The microcosm of sub-cultures within the social network in your organization can also yield unique ways to transform your limited resources into something unique and new and, perhaps, game-changing. As well as building on the explicit and tacit knowledge resident in the people within your organization, it pays to pay attention to the communities of practice they represent, too.
The tribe knows: know your tribe
Call it a clan, call it a network, call it a tribe, call it a family: Whatever you call it, whoever you are, you need one.
– Jane Howard
One of the fastest ways to reveal and realize the hidden potential of resources you already have at hand is through the social networks that exist in your organization. The social relationships that comprise a present-day organization consist of a variety of subgroups, such as functional teams, project teams, new hires, managers, experts, or communities of practice. It is in the last subgroup that the most tribal aspects of organization life may be at work.
The cliques that form around communities of practice are created by a commonly held belief in a set of operational practices that create value in an organization. They usually comprise those subject matter experts (a core group) most interested in furthering their understanding of their knowledge, and who are often most interested in sharing that knowledge with newer members. Other members of a clique may be ad hoc or occasional members who engage when they have a specific need to address. The value of the tribe is their willingness to share information, knowledge, and collective wisdom that may be completely unrecognized by existing knowledge-management tools in the organization.

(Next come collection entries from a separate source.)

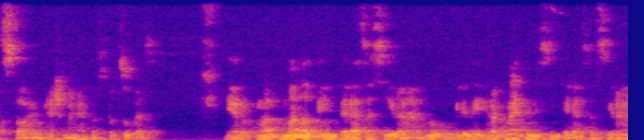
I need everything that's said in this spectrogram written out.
stovi prieš mane tas patsukas. Ir man, mano tai interesas yra, nu, grinai pragmatinis interesas yra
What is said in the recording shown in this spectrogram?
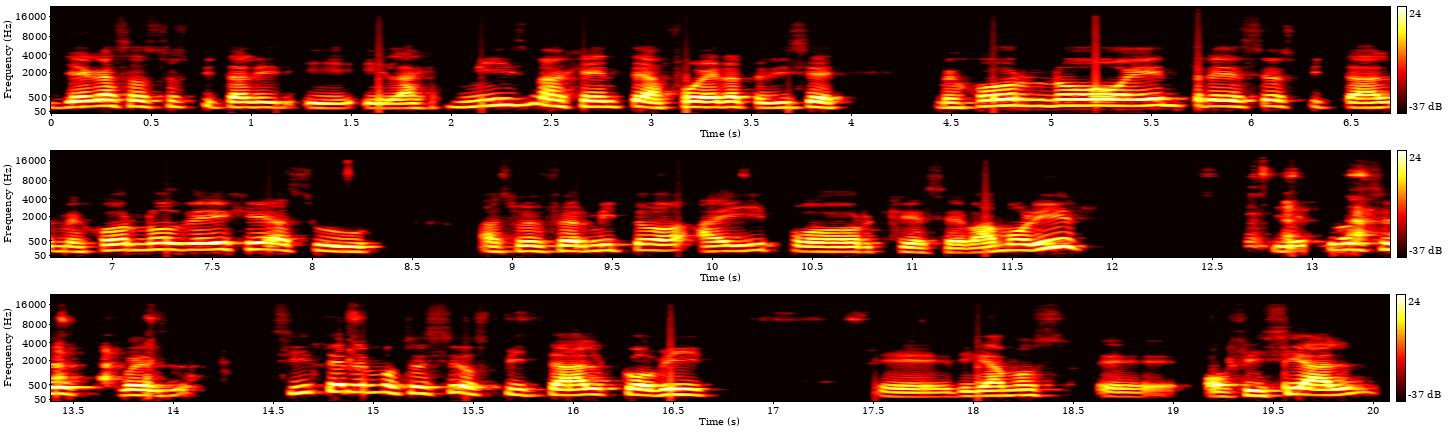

It is in their ability to serve as a knowledge-management repository that these tribes can provide significant value to the organization. Their experiences can improve decision-making about when and how to apply scarce resources for maximum value and minimal waste. They can connect needs expressed to potential solution-finders or problem-solvers faster and more effectively than most technology. Better yet, they may be a self-sustaining and self-governing source of ongoing innovation that requires very little in the way of “care and feeding.”
A wise innovator sees opportunities where others believe none exist. In times of severe economic constraint, it is a common practice to reduce the explorative and expansionist tendencies that innovation requires. Leaving little to chance or risk results in little innovation. By seeking to view existing resources with fresh eyes, taking the calculated risks to destroy existing products and services in the pursuit of breakthroughs, and leveraging the hidden knowledge residing in your people, you may find that making innovation with less is not as difficult as you first thought.